Doctors nationwide are burnt out and unsatisfied. Many want to quit the profession entirely, according to a new survey from the Physicians Foundation.
The government deserves much of the blame for doctors’ low morale. For years, the feds have cut their pay, meddled in their decisions, and subjected them to mountains of needless paperwork. Physicians are increasingly responding by leaving active medical practice. And many of America’s best and brightest are declining to go into the field.
The statistics from the Physicians Foundation survey are alarming. Of the 8,700 doctors queried, fewer than half say they are satisfied with their jobs. By contrast, 79 percent of American workers give their jobs a thumbs-up.
This low level of job satisfaction among doctors is especially shocking since physicians have traditionally been some of the best-paid, most respected professionals in America.
More than three in four doctors feel burned out. Eighty percent are overworked and overextended, meaning they have little time to take on more patients. Nearly two-thirds are pessimistic about the future of the medical profession.
Given this angst, it’s no wonder that many doctors are exiting the field. Forty-six percent of those surveyed by the Physicians Foundation plan to change career paths. Seventeen percent say that they’re retiring, and 12 percent want to find a job where they don’t have to deal with patients. Almost half say they wouldn’t recommend medicine as a career to their children.

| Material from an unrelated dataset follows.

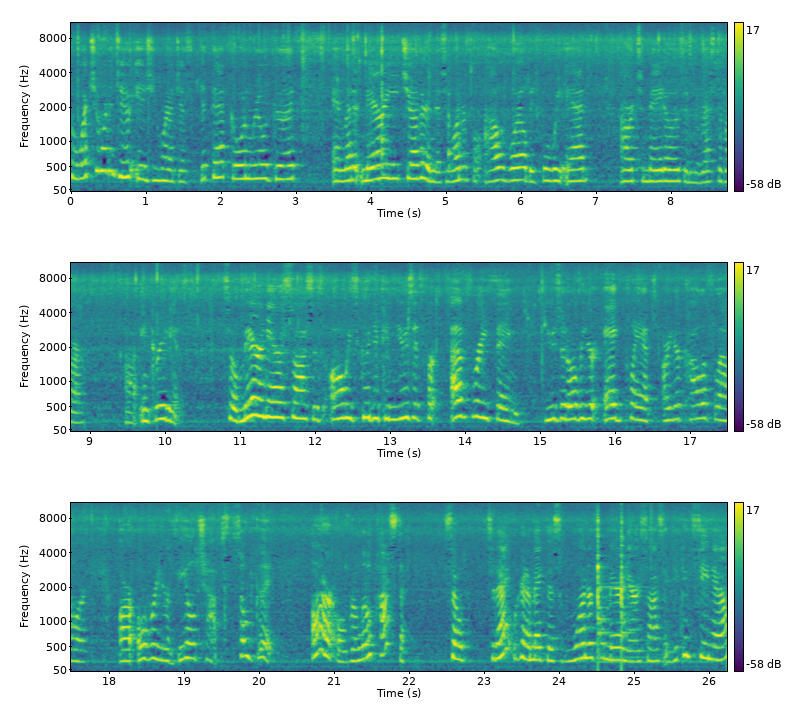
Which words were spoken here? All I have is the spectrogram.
So what you want to do is you want to just get that going real good and let it marry each other in this wonderful olive oil before we add our tomatoes and the rest of our uh, ingredients. So marinara sauce is always good. You can use it for everything. Use it over your eggplants or your cauliflower or over your veal chops. So good. Or over a little pasta. So tonight we're going to make this wonderful marinara sauce and you can see now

Early retirements will exacerbate the growing doctor shortage. Our nation will be short up to 121,300 doctors by 2030, according to the Association of American Medical Colleges. That’s up from last year’s projection of 104,900.
Meddlesome government regulations fuel this dissatisfaction and burnout.
Consider the Obama administration’s “electronic health records” mandate, which was included in the 2009 stimulus package. Doctors had to show “meaningful use” of digital medical records starting in 2014 or risk seeing their Medicare and Medicaid payments cut.
President Obama promised that forcing doctors to use EHRs would improve efficiency and reduce mistakes. But that hasn’t proven true.
Nearly 40 percent of doctors list EHR design as one of the two things they find least satisfying about their jobs. More than half say the requirement has made them less efficient. And 66 percent say it’s reduced the amount of time they spend with patients.
The EHR mandate didn’t cut spending, either. Half of doctors say EHRs increase costs, while fewer than one in ten say they save money.
Government is responsible for the other thing on doctors’ most-hated list — regulatory and insurance requirements. Thirty-eight percent listed such requirements as one of the two least satisfying things about their jobs.
In fact, the payments doctors receive from government programs sometimes don’t cover the cost of providing care to their beneficiaries. It’s no wonder that 15 percent of providers limit the number of Medicaid patients they’ll see. Sixteen percent don’t accept Medicaid at all.
Some physicians are cutting out the government by embracing a business model known as “Direct Primary Care.” It’s a throwback to the days when doctors treated patients, one on one, without regulators peering over their shoulder.
Patients pay a monthly fee, generally between $25 and $85, to receive unlimited primary care services. There’s no insurance to deal with, so doctors need fewer administrative staff. With lower overhead costs, doctors can see fewer patients and still make money. The typical physician in a direct care practice sees 600 patients, compared to a burnout-inducing 2,000 in a traditional practice.
Congress could spur the growth of direct primary care, and thus lessen the burden on doctors, by allowing patients to pay the monthly fee with tax-advantaged money from Health Savings Accounts. Patients are forbidden from doing so under current law.
Government overreach is driving doctors from the medical profession and exacerbating our nation’s already serious doctor shortage. And if progressive politicians successfully install Medicare for All in the United States, the shortage of doctors could grow worse still, as it has in other nations with single-payer healthcare systems, like Canada and the United Kingdom.
In order to ensure that patients have access to quality health care, government officials need to make life a little less onerous for the professionals who deliver it.